Liminal Spaces


Sophia Weber, Features Editor

Imagine an empty hallway. A hotel swimming pool. A playground. The lobby of an office building. The lighting is dark, and silence deafens the space, echoing. You know you have been here before when you were much younger, and that is comforting. But it’s unsettling, too, because you don’t know when, or why. Something is off.

You have found yourself in a liminal space. 

The dictionary defines liminal as “relating to a transitional or initial stage of a process.” The term can be used in many contexts and is often found in psychology to describe an in-between stage of development, such as divorce, graduation, or moving houses. 

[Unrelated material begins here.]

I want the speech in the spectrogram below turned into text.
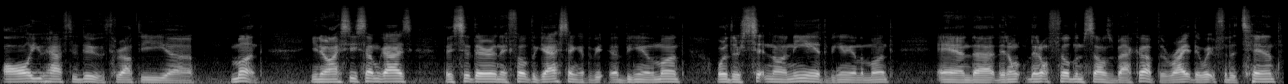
all you have to do throughout the uh, month. You know, I see some guys they sit there and they fill up the gas tank at the, at the beginning of the month, or they're sitting on knee at the beginning of the month, and uh, they don't they don't fill themselves back up. They're right. They wait for the tenth,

Therefore, a liminal space is any space representing transition or the beginning of something. This is why hallways and lobbies are staples of liminal spaces, as well as swimming pools and playgrounds, which many people associate with youth, at the beginning of life.

It is no mistake that the idea of liminal space has become popular over the emergence of the pandemic, and the quarantines and extreme self-reflection that came with it. Aside from the literal emptiness of many familiar places, other common themes of liminality, such as nostalgia, feelings of insecurity, and a craving for comfort were common emotions at that time. For many around the world, the quarantines of 2020 were a sort of universal liminality. 

Even in non-pandemic years, teenagers are in a state of automatic liminality as they transition from a child to an adult, which can explain why many high schoolers start to find nostalgia for younger years particularly poignant. 

Liminal spaces can be frustrating, since they often leave one feeling stuck, or unsure of the right direction in which to turn. 

However, it is best to keep moving down that long hallway you swore you’ve seen before, with the flickering fluorescent lights and that one drinking fountain up ahead. 

It won’t last forever.